Leaving economics aside for a moment, the success of the whole enterprise will require superhuman PR skills from Beijing, something not always in evidence. And there are many other problems to face (or duck): these include Beijing's Han superiority complex, not always exactly a hit among either minority ethnic groups or neighboring states, as well as an economic push that is often seen by China's ethnic minorities as benefiting only the Han Chinese. Mix in a rising tide of nationalist feeling, the expansion of the Chinese military (including its navy), conflict in its southern seas, and a growing security obsession in Beijing. Add to that a foreign policy minefield, which will work against maintaining a carefully calibrated respect for the sovereignty of neighbors. Throw in the Obama administration's "pivot" to Asia and its urge both to form anti-Chinese alliances of "containment" and to beef up its own naval and air power in waters close to China. And finally don't forget red tape and bureaucracy, a Central Asian staple. All of this adds up to a formidable package of obstacles to Xi's Chinese dream and a new Eurasia.

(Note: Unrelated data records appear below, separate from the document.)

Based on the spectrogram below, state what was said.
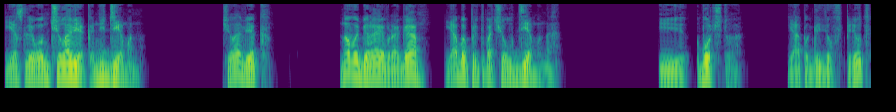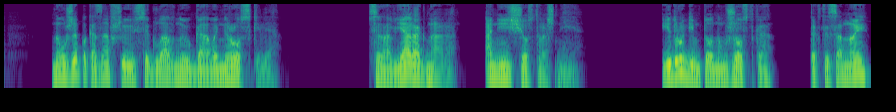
если он человек, а не демон. Человек. Но, выбирая врага, я бы предпочел демона. И вот что. Я поглядел вперед на уже показавшуюся главную гавань Роскеля. Сыновья Рагнара, они еще страшнее. И другим тоном жестко. Так ты со мной?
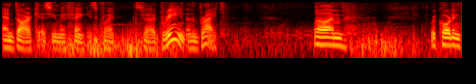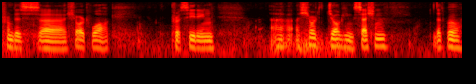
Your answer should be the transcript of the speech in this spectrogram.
and dark as you may think. It's quite uh, green and bright. Well, I'm recording from this uh, short walk, proceeding uh, a short jogging session that will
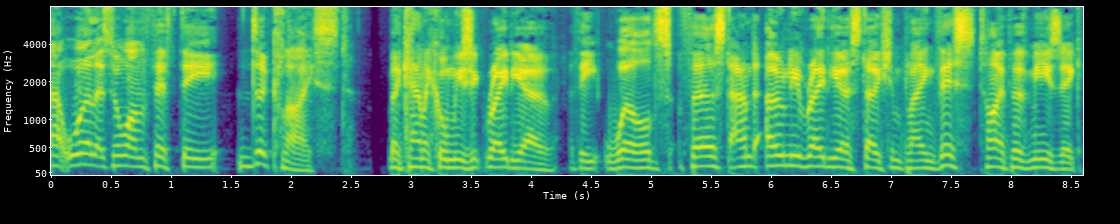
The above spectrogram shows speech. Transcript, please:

All Aboard the Night Train
The Silk Road revival started out as a modest idea floated in China's Ministry of Commerce. The initial goal was nothing more than getting extra "contracts for Chinese construction companies overseas." How far the country has traveled since then. Starting from zero in 2003, China has ended up building no less than 16,000 kilometers of high-speed rail tracks in these years -- more than the rest of the planet combined.
And that's just the beginning. Beijing is now negotiating with 30 countries to build another 5,000 kilometers of high-speed rail at a total investment of $157 billion. Cost is, of course, king; a made-in-China high-speed network (top speed: 350 kilometers an hour) costs around $17 million to $21 million per kilometer. Comparable European costs: $25 million to $39 million per kilometer. So no wonder the Chinese are bidding for an $18 billion project linking London with northern England, and another linking Los Angeles to Las Vegas, while outbidding German companies to lay tracks in Russia.
On another front, even though it's not directly part of China's new Silk Road planning, don't forget about the Iran-India-Afghanistan Agreement on Transit and International Transportation Cooperation. This India-Iran project to develop roads, railways, and ports is particularly focused on the Iranian port of Chabahar, which is to be linked by new roads and railways to the Afghan capital Kabul and then to parts of Central Asia.
Why Chabahar? Because this is India's preferred transit corridor to Central Asia and Russia, as the Khyber Pass in the Afghan-Pakistani borderlands, the country's traditional linking point for this, remains too volatile. Built by Iran, the transit corridor from Chabahar to Milak on the Iran-Afghanistan border is now ready. By rail, Chabahar will then be connected to the Uzbek border at Termez, which translates into Indian products reaching Central Asia and Russia.
Think of this as the Southern Silk Road, linking South Asia with Central Asia, and in the end, if all goes according to plan, West Asia with China. It is part of a wildly ambitious plan for a North-South Transport Corridor, an India-Iran-Russia joint project launched in 2002 and focused on the development of inter-Asian trade.
Of course, you won't be surprised to know that, even here, China is deeply involved. Chinese companies have already built a high-speed rail line from the Iranian capital Tehran to Mashhad, near the Afghan border. China also financed a metro rail line from Imam Khomeini Airport to downtown Tehran. And it wants to use Chabahar as part of the so-called Iron Silk Road that is someday slated to cross Iran and extend all the way to Turkey. To top it off, China is already investing in the upgrading of Turkish ports.